The very interesting This Republic of Suffering by Drew Gilpin Faust, president of Harvard University, might be a bit morbid for some readers since it deals with death, dying, burial and such issues during the Civil War. Then again, the American Civil War was a gruesome war. Faust explores the major changes to mid-19th-century America’s traditions and customs of honoring the dead. Many died away from home and family, often buried without headstones inscribed with their names. As a result, families often did not know that their loved one was dead, since notification of a fallen soldier’s next-of-kin did not happen until later wars. The only notification - if they were lucky - came from those with whom the dead soldier served.
Faust examines what a “good death” was for the people of middle nineteenth-century America, what people expected to happen and what they looked for. Many hoped to die in bed with family and friends around them. The Civil War changed that, because many soldiers died on the battlefields or in hospitals, often among strangers.
Civil War soldiers had to learn how to kill their fellow man. This went counter to ingrained religious training; most people did not want to be murderers. In the soldiers’ first battles, many guns were not fired – or, if they were fired, had been shot into the air. Some may have even simply pointed and fired without looking. It took time for new soldiers to get use to shooting and killing the enemy.

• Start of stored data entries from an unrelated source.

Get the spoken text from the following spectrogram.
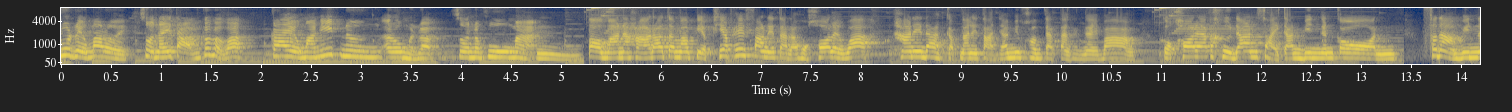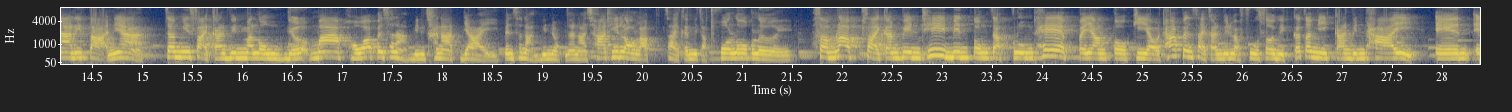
รวดเร็วมากเลย ส่วนนาริตะมันก็แบบว่าไกลออกมานิดนึง อารมณ์เหมือนแบบสวนภูมิอะอืมต่อมานะคะ เราจะมาเปรียบเทียบให้ฟังในแต่ละหัวข้อเลยว่าฮาเนดะกับนาริตะเนี่ยมีความแตกต่างกันไงบ้าง หัวข้อแรกก็คือด้านสายการบินกันก่อน สนามบินนาริตะเนี่ยจะมีสายการบินมาลงเยอะมาก เพราะว่าเป็นสนามบินขนาดใหญ่ เป็นสนามบินแบบนานาชาติที่รองรับสายการบินจากทั่วโลกเลยสำหรับสายการบินที่บินตรงจากกรุงเทพไปยังโตเกียว ถ้าเป็นสายการบินแบบ full service ก็จะมีการบินไทย ANA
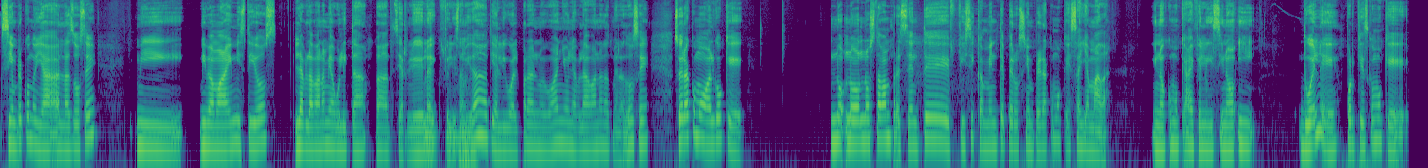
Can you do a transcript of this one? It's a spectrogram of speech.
siempre cuando ya a las 12, mi, mi mamá y mis tíos le hablaban a mi abuelita para desearle like, feliz. Navidad y al igual para el nuevo año le hablaban a las meras 12. Eso era como algo que no, no, no estaban presente físicamente, pero siempre era como que esa llamada. Y no como que, ay, feliz, sino, y duele, porque es como que,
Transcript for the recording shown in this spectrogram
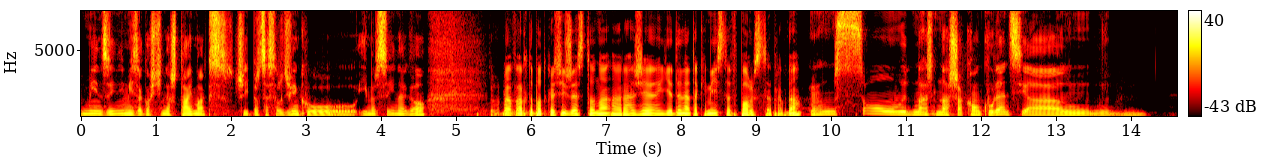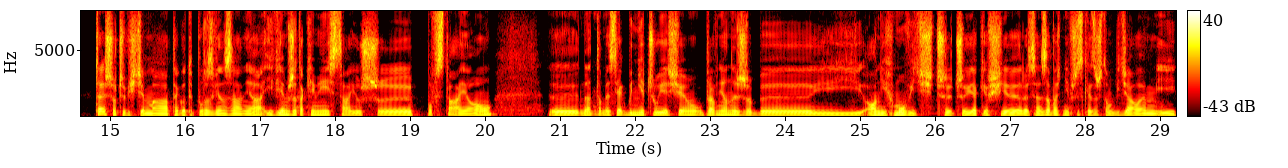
między innymi zagości nasz Timax, czyli procesor dźwięku imersyjnego. Chyba warto podkreślić, że jest to na razie jedyne takie miejsce w Polsce, prawda? Mm, Są nas, nasza konkurencja mm, też oczywiście ma tego typu rozwiązania i wiem, że takie miejsca już y, powstają. Y, Natomiast jakby nie czuję się uprawniony, żeby o nich mówić, czy, czy jakieś je recenzować. Nie wszystkie zresztą widziałem i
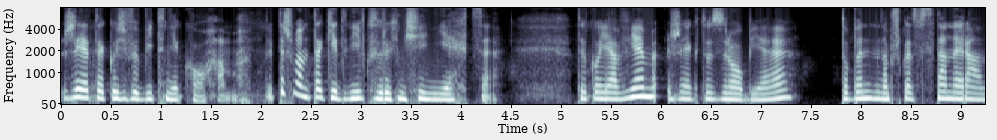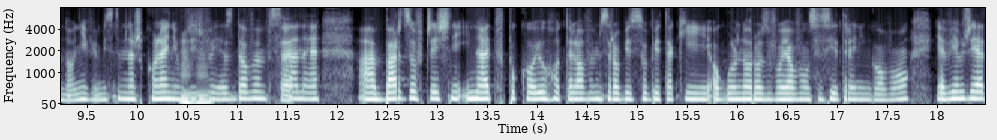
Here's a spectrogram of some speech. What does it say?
że ja to jakoś wybitnie kocham. Ja też mam takie dni, w których mi się nie chce. Tylko ja wiem, że jak to zrobię, to będę na przykład wstanę rano, nie wiem, jestem na szkoleniu gdzieś mhm. wyjazdowym, tak. wstanę tak. bardzo wcześnie i nawet w pokoju hotelowym zrobię sobie taki ogólnorozwojową sesję treningową. Ja wiem, że ja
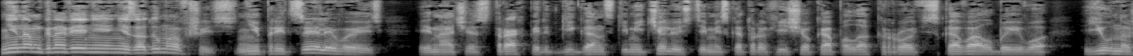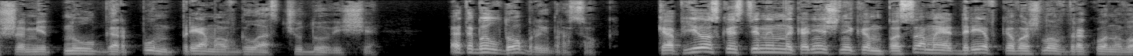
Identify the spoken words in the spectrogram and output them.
Ни на мгновение не задумавшись, не прицеливаясь, Иначе страх перед гигантскими челюстями, с которых еще капала кровь, сковал бы его, юноша метнул гарпун прямо в глаз чудовища. Это был добрый бросок. Копье с костяным наконечником по самое древко вошло в драконово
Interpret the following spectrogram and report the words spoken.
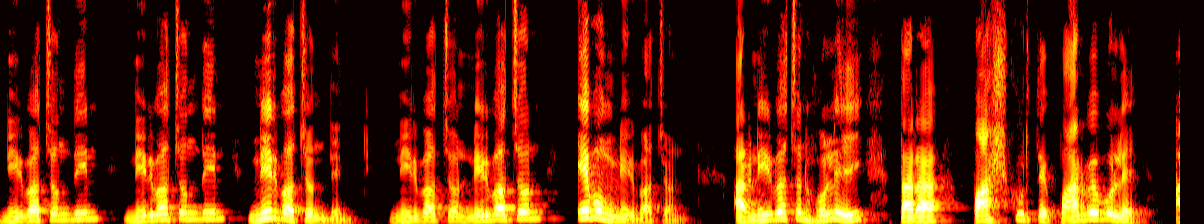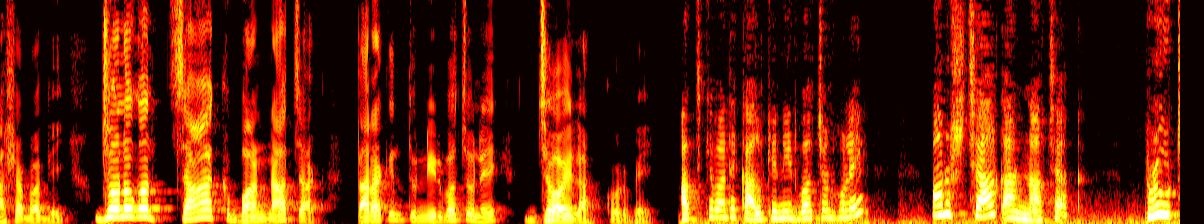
নির্বাচন দিন নির্বাচন দিন নির্বাচন দিন, নির্বাচন নির্বাচন এবং নির্বাচন। আর নির্বাচন হলেই তারা পাশ করতে পারবে বলে আশাবাদী। জনগণ চাক বা না চাক তারা কিন্তু নির্বাচনে জয় লাভ করবে। আজকে বাদে কালকে নির্বাচন হলে মানুষ চাক আর না চাক ব্রুট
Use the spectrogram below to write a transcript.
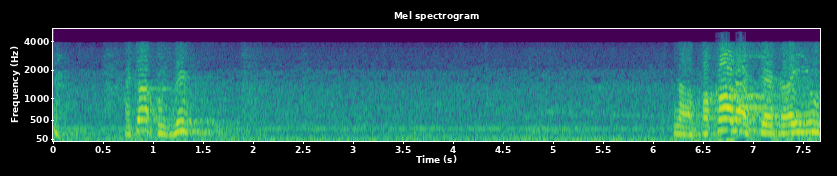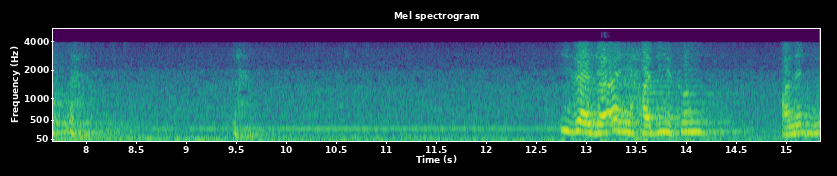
أتأخذ به؟ نعم فقال الشافعي إذا جاءني حديث عن,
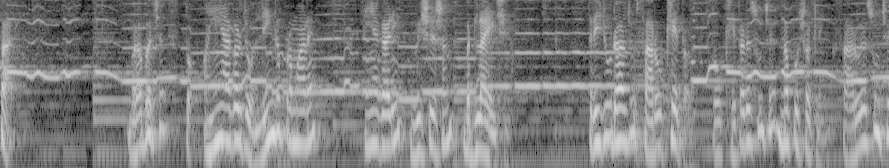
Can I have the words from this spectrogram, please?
સારી બરાબર છે? તો અહીં આગળ જો લિંગ પ્રમાણે અહીંયા આગળ વિશેષણ બદલાય છે. ત્રીજું ઉદાહરણ જો સારું ખેતર. તો ખેતર શું છે? નપુસક લિંગ. સારું એ શું છે?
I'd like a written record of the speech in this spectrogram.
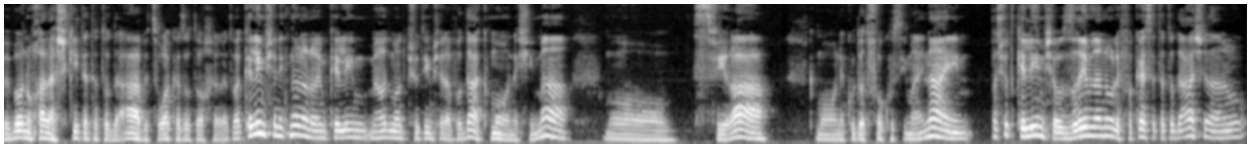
ובו נוכל להשקיט את התודעה בצורה כזאת או אחרת. והכלים שניתנו לנו הם כלים מאוד מאוד פשוטים של עבודה, כמו נשימה, כמו ספירה, כמו נקודות פוקוס עם העיניים, פשוט כלים שעוזרים לנו לפקס את התודעה שלנו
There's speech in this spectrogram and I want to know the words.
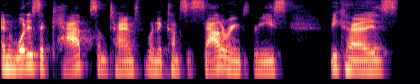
And what is a cap sometimes when it comes to salary increase? Because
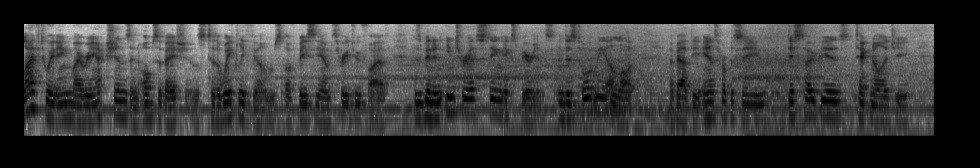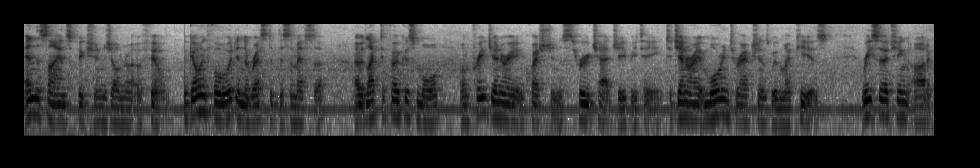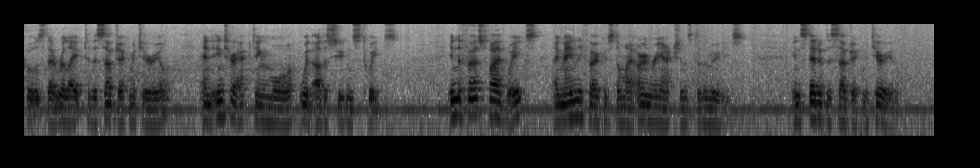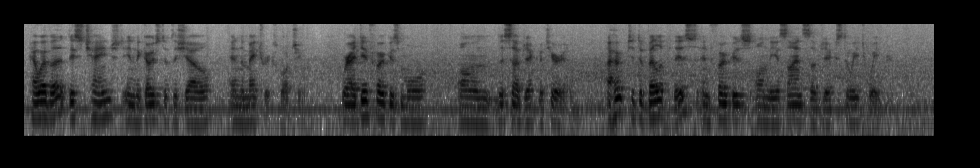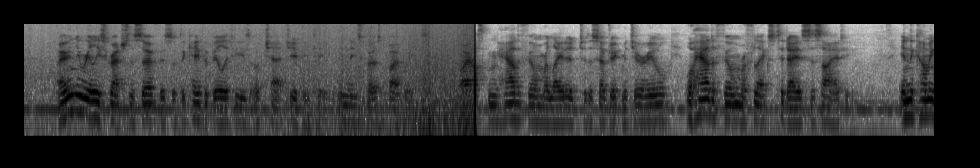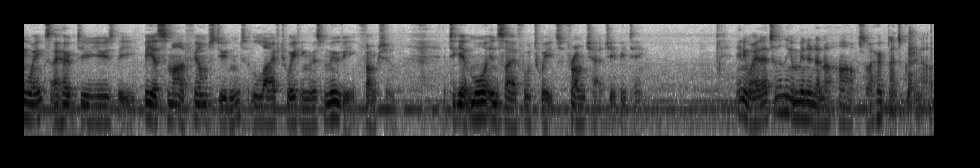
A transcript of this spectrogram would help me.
live tweeting my reactions and observations to the weekly films of BCM 325 has been an interesting experience and has taught me a lot about the Anthropocene, dystopias, technology, and the science fiction genre of film. Going forward in the rest of the semester, I would like to focus more on pre-generating questions through ChatGPT to generate more interactions with my peers, researching articles that relate to the subject material, and interacting more with other students' tweets. In the first five weeks, I mainly focused on my own reactions to the movies, instead of the subject material. However, this changed in The Ghost of the Shell and The Matrix watching, where I did focus more on the subject material. I hope to develop this and focus on the assigned subjects to each week. I only really scratched the surface of the capabilities of ChatGPT in these first five weeks, by asking how the film related to the subject material, or how the film reflects today's society. In the coming weeks, I hope to use the Be a Smart Film Student live tweeting this movie function to get more insightful tweets from ChatGPT. Anyway, that's only a minute and a half, so I hope that's good enough.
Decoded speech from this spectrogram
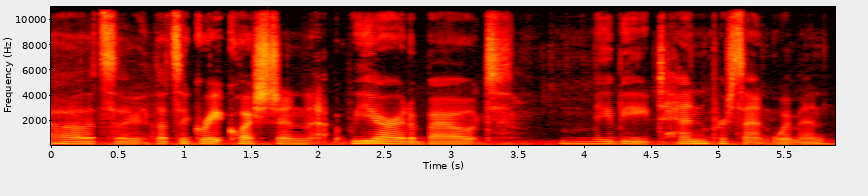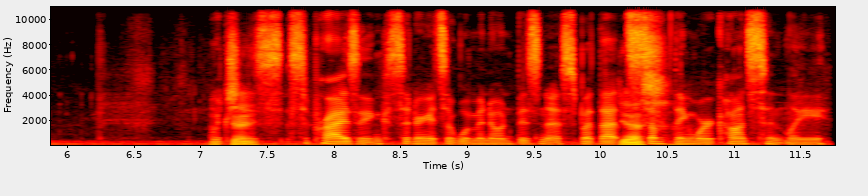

American society of the 1800s had set traditions and customs as to how the dead were to be disposed of. Usually this was not a problem, since those who took care of the dead only had one or two to take care of. In the Civil War after battles occurred, morticians or undertakers had to work with lots and lots of bodies; they were overwhelmed. So many died away from home that the bodies were not lovingly taken care of but hurriedly buried, if at all. Some families came to the battlefields looking for their dead relatives. When they were lucky enought to find them, they usually took them back home. This required embalming or a metal, leak-proof casket being purchased to return the body home. Experimentation with embalming increased. Usually the victor of the battlefield buried his soldiers but left his enemies’ bodies unburied.
Most graves of dead soldiers of the Civil War are labeled with markers that either say “unknown” or contain only a number. A great fear of Civil War soldiers and their families that the soldier would die and his grave be unmarked or his identity lost.
Families found mourning difficult, since most of the time they did not have a body to bury. They were not always sure if their relative had, in fact, died or not and had a hard time reaching closure. The Civil War affected many families, especially in the South where nearly everyone had a relative or someone they knew who was killed in the war. The staggering number of dead and wounded overwhelmed the casualty lists, which were littered with inaccuracies. Never before were so many people killed in North America as during this war.
Americans today are accustomed to having dead soldiers and their families taken care of with notification of next-of-kin, national cemeteries, and other aid the government provides. During the Civil War, none of these existed, but this changed after the war. People wanted national cemeteries created to take cradle their honored dead. National cemeteries were created and the bodies of Union soldiers re-buried there. Confederate soldiers, however, were not buried in these cemeteries unless by mistake. Southern women’s organizations organized and created cemeteries, or provided for the burial of Confederate soldiers. In the war’s immediate aftermath, bodies and graves were desecrated by their enemies. As time has passed, this no longer happens. Both sides are now honored and respected.
Dr. Faust provides a great examination of the effect the Civil War had on the customs and traditions of death and burial of family members and others in mid-nineteenth-century America. The war changed how the government took care of its dead soldiers and brought home the fact that the waging of war had changed. No longer were only a few men involved. Now many could be killed and wounded. Society had learned that it needed to take care of these dead bodies in an organized and fitting way.
The many black-and-white drawings and photographs from various sources such as the Library of Congress help illustrate what the author is taking about, like seeing a grave of a Union soldier with a dead Rebel’s body still lying unburied next to it. Some photos show the carnage of the battles. Endnotes are included, as is an index. This Republic of Suffering is probably not for the general reader or for those who have problems seeing dead bodies, but most Civil War enthusiasts will be interested in this book, as will people who study death and burial customs.
Dr. Drew Gilpin Faust is president of Harvard University, where she also holds the Lincoln Professorship in History. She is the author of Mothers of Invention (1996), Southern Stories (1992), The Creation of Confederate Nationalism (1989), James Henry Hammond and the Old South (1982), The Ideology of Slavery (1982), and other books and articles.